By viewing such regions as "uncivilized," just as with viewing minorities in the U.S. through a stereotypical lens, one of the effects are that such thinking allows the horrors committed by whites to be ignored. The violent history of colonialism and imperialism on the African and Middle East regions are washed away, and the people are blamed for their current predicament rather than acknowledging the situation is much more complex. We view Africa as a grossly underdeveloped continent where people live in huts, but never ask questions such as this: Which is more uncivilized, living in a hut or committing genocide and cutting off people's hands to get at the resources near those huts?[viii] For the latter, it is precisely what was done by Belgians in the Congo. The views of "uncivilized" societies are, in many cases, detached from reality as they ignore other factors; yet this reveals the fact that in order for "the west" to be viewed as superior, it requires an inclusion of widespread omissions of economic histories into the overall narrative.
Overall, by focusing solely on whites as being "civilized," it has the effect of not only minimizing other cultures and groups, but delegitimizing them as well. This is dangerous as it allows further stereotypes and ignorance to flourish, rather than encouraging inquiry and diversity. In order to actually begin to view the world as it is, rather than through a race-based lens, we need to begin to deconstruct these notions of the "superiority" of "western civilization" in ourselves and those around us; for only then can we start to see the world through a different lens.
[i] Dan Frosch, "Colorado Police Link Rise in Violence to Music," New York Times, September 3, 2007 ( http://www.nytimes.com/2007/09/03/us/03hiphop.html?_r=0)
[ii] Tiffany Hsu, "Nivea's 're-civilize' ad called racist; company apologizes," Los Angeles Times, August 19, 2011 ( http://latimesblogs.latimes.com/money_co/2011/08/nivea-re-civilize-ad.html )
[iii] Kevin Lause, Jack Nachbar, Popular Culture: An Introductory Text (Bowling Green, Ohio: Bowling Green University Popular Press, 1992), pg 244
[iv] Nichole Jaworski, " Racism In America: White Americans Believe They Are Victims Of Reverse Racism," CBS Charlotte, April 17, 2013 ( http://charlotte.cbslocal.com/2013/04/17/racism-in-america-white-americans-believe-they-are-victims-of-reverse-racism/ )
[v] Sally Kohn, "Affirmative Action Has Helped White Women More Than Anyone," Time, June 17, 2013 ( http://ideas.time.com/2013/06/17/affirmative-action-has-helped-white-women-more-than-anyone/ )
[vi] Richard Schiffman, Hunger, Food Security, and the African Land Grab, Ethics and International Affairs, http://www.ethicsandinternationalaffairs.org/2013/hunger-food-security-and-the-african-land-grab-full-text/ (September 13, 2013)

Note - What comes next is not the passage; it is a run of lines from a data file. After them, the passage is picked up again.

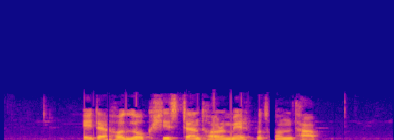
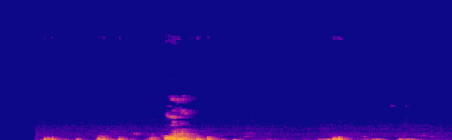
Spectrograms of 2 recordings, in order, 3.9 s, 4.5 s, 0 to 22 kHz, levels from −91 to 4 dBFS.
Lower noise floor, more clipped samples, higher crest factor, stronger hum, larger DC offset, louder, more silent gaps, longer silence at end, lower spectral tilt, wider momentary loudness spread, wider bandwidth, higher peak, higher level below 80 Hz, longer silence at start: second, -55 dBFS vs -67 dBFS; neither; about the same, 18 dB vs 22 dB; neither; neither; first, -17 LUFS vs -23 LUFS; neither; first, 0.75 s vs 0.4 s; second, -4 dB/octave vs -10.5 dB/octave; second, 6 LU vs 25 LU; first, 7.6 kHz vs 6.8 kHz; about the same, -2 dBFS vs -4 dBFS; about the same, -50 dBFS vs -52 dBFS; first, 0.85 s vs 0.45 s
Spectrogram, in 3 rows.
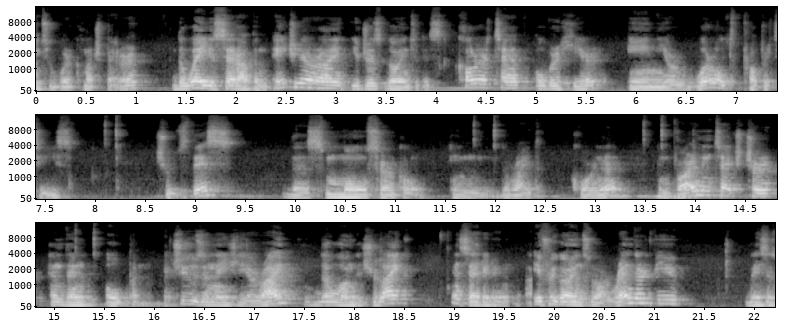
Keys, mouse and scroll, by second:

[vii] Devon Douglas-Bowers, Rebels, Resources and Refugees: The Conflict in Mali, The Hampton Institute, http://www.hamptoninstitution.org/mali.html#.Ulib4FBwrgw (August 21, 2013)
[viii] Yale University Genocide Studies Program, Congo Free State, 1885-1908, http://www.yale.edu/gsp/colonial/belgian_congo/index.html